In France, a Formerly Anti-Semitic Party Stands with Israel

Much will be clarified in the coming weeks about how various political leaders, groups, and institutions respond to war between Israel and Hamas. In France, Marine Le Pen, the leader of the hard-right National Rally party, along with her number-two, issued strong statements of support for the Jewish state last week. Michel Gurfinkiel explains:

These are the most pro-Israel pronouncements both leaders have ever made. Marine’s father, Jean-Marie Le Pen, who founded and led the National Front—the National Rally’s forerunner—managed to be at the same time an old-fashioned anti-Semite, a critic of Arab and Islamic immigration to France, and a close friend and supporter of Saddam Hussein’s Iraqi regime.

When Marine Le Pen took over the National Front from him in 2011 and turned it into a more mainstream populist party, she repudiated anti-Semitism and ventured to express some sympathy for Israel, albeit in vague and ambivalent terms.

Clearly, the National Rally is now stepping up the tone. For one thing, its base is increasingly convinced that Israel and France have a single common enemy—radical Islam—and that what happens now in Israel, or what national defense policies Israel must resort to, is a blueprint for France’s short-term future.

Read more at New York Sun

More about: Europe and Israel, France, Marine Le Pen

Hizballah Is Learning Israel’s Weak Spots

On Tuesday, a Hizballah drone attack injured three people in northern Israel. The next day, another attack, targeting an IDF base, injured eighteen people, six of them seriously, in Arab al-Amshe, also in the north. This second attack involved the simultaneous use of drones carrying explosives and guided antitank missiles. In both cases, the defensive systems that performed so successfully last weekend failed to stop the drones and missiles. Ron Ben-Yishai has a straightforward explanation as to why: the Lebanon-backed terrorist group is getting better at evading Israel defenses. He explains the three basis systems used to pilot these unmanned aircraft, and their practical effects:

These systems allow drones to act similarly to fighter jets, using “dead zones”—areas not visible to radar or other optical detection—to approach targets. They fly low initially, then ascend just before crashing and detonating on the target. The terrain of southern Lebanon is particularly conducive to such attacks.

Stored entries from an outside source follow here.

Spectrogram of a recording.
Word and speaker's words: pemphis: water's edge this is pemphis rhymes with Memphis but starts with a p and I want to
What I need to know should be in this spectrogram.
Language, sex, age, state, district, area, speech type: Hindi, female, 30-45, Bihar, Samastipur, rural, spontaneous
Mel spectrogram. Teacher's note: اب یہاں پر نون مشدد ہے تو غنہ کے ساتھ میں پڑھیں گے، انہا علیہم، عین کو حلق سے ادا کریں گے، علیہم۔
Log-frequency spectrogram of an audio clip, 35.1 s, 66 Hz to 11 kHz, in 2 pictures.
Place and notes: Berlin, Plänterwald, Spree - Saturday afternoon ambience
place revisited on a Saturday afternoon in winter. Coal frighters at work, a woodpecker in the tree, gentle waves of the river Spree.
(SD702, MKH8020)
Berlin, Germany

But this requires skills that the terror group has honed over months of fighting against Israel. The latest attacks involved a large drone capable of carrying over 50 kg (110 lbs.) of explosives. The terrorists have likely analyzed Israel’s alert and interception systems, recognizing that shooting down their drones requires early detection to allow sufficient time for launching interceptors.

The IDF tries to detect any incoming drones on its radar, as it had done prior to the war. Despite Hizballah’s learning curve, the IDF’s technological edge offers an advantage. However, the military must recognize that any measure it takes is quickly observed and analyzed, and even the most effective defenses can be incomplete. The terrain near the Lebanon-Israel border continues to pose a challenge, necessitating technological solutions and significant financial investment.

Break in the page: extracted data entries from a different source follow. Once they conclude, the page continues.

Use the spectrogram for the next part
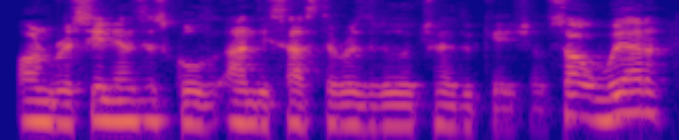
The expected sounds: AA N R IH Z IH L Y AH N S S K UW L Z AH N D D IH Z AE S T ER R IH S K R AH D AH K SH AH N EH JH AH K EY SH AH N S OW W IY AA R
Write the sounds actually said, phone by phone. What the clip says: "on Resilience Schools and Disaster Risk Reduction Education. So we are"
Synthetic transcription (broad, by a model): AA N R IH S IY L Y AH N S S K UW L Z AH N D D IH S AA S T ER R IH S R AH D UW K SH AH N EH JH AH K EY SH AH N S OW W IY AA R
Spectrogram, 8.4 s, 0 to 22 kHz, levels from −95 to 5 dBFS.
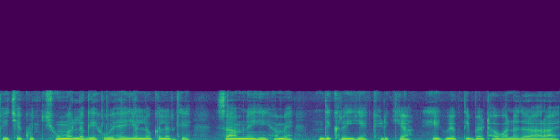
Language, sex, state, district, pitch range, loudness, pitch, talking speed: Hindi, male, Himachal Pradesh, Shimla, 110-120 Hz, -16 LUFS, 115 Hz, 170 wpm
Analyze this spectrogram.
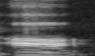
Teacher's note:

Read more at Ynet

More about: Hizballah, Iron Dome, Israeli Security